Exercise: Verbatim copy, images removed: write out the entries below.

*** Task inputs ***

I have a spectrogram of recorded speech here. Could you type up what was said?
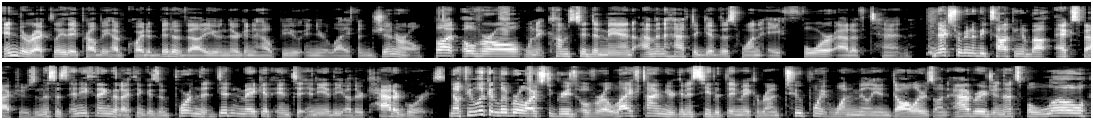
indirectly they probably have quite a bit of value and they're going to help you in your life in general. But overall, when it comes to demand, I'm going to have to give this one a 4 out of 10. Next, we're going to be talking about X factors, and this is anything that I think is important that didn't make it into any of the other categories. Now, if you look at liberal arts degrees over a lifetime, you're gonna see that they make around $2.1 million on average, and that's below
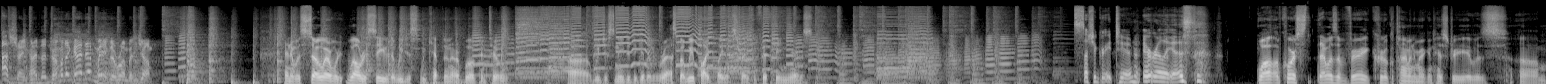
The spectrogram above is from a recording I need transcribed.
I shanghaied the drummer, the guy that made the rumba jump and it was so well received that we just we kept it in our book until uh, we just needed to give it a rest. But we probably played it straight for 15 years. Such a great tune. It really is. well, of course, that was a very critical time in American history. It was um,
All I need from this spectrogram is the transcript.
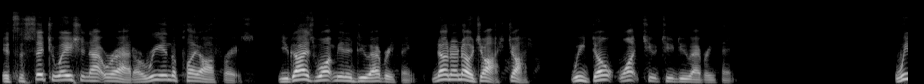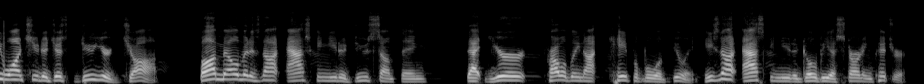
It's the situation that we're at. Are we in the playoff race? You guys want me to do everything. No, no, no, Josh, Josh. We don't want you to do everything. We want you to just do your job. Bob Melvin is not asking you to do something that you're probably not capable of doing. He's not asking you to go be a starting pitcher.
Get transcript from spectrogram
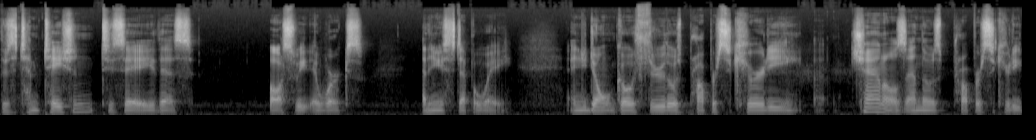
there's a temptation to say this, oh sweet, it works, and then you step away, and you don't go through those proper security uh, channels and those proper security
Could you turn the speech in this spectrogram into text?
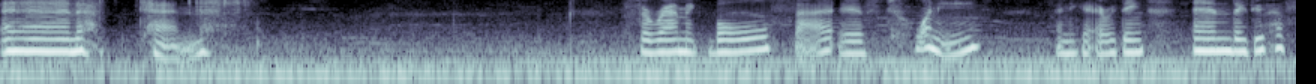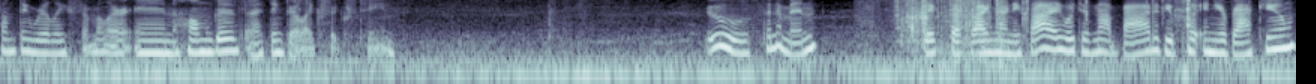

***

Your response:
I have a spectrogram of recorded speech here. Could you type up what was said?
indirectly they probably have quite a bit of value and they're going to help you in your life in general. But overall, when it comes to demand, I'm going to have to give this one a 4 out of 10. Next, we're going to be talking about X factors, and this is anything that I think is important that didn't make it into any of the other categories. Now, if you look at liberal arts degrees over a lifetime, you're gonna see that they make around $2.1 million on average, and that's below
The spectrogram above is from a recording I need transcribed.
I shanghaied the drummer, the guy that made the rumba jump and it was so well received that we just we kept it in our book until uh, we just needed to give it a rest. But we probably played it straight for 15 years. Such a great tune. It really is. well, of course, that was a very critical time in American history. It was um,
All I need from this spectrogram is the transcript.
It's the situation that we're at. Are we in the playoff race? You guys want me to do everything. No, no, no, Josh, Josh. We don't want you to do everything. We want you to just do your job. Bob Melvin is not asking you to do something that you're probably not capable of doing. He's not asking you to go be a starting pitcher.
Get transcript from spectrogram
there's a temptation to say this, oh sweet, it works, and then you step away, and you don't go through those proper security uh, channels and those proper security
Could you turn the speech in this spectrogram into text?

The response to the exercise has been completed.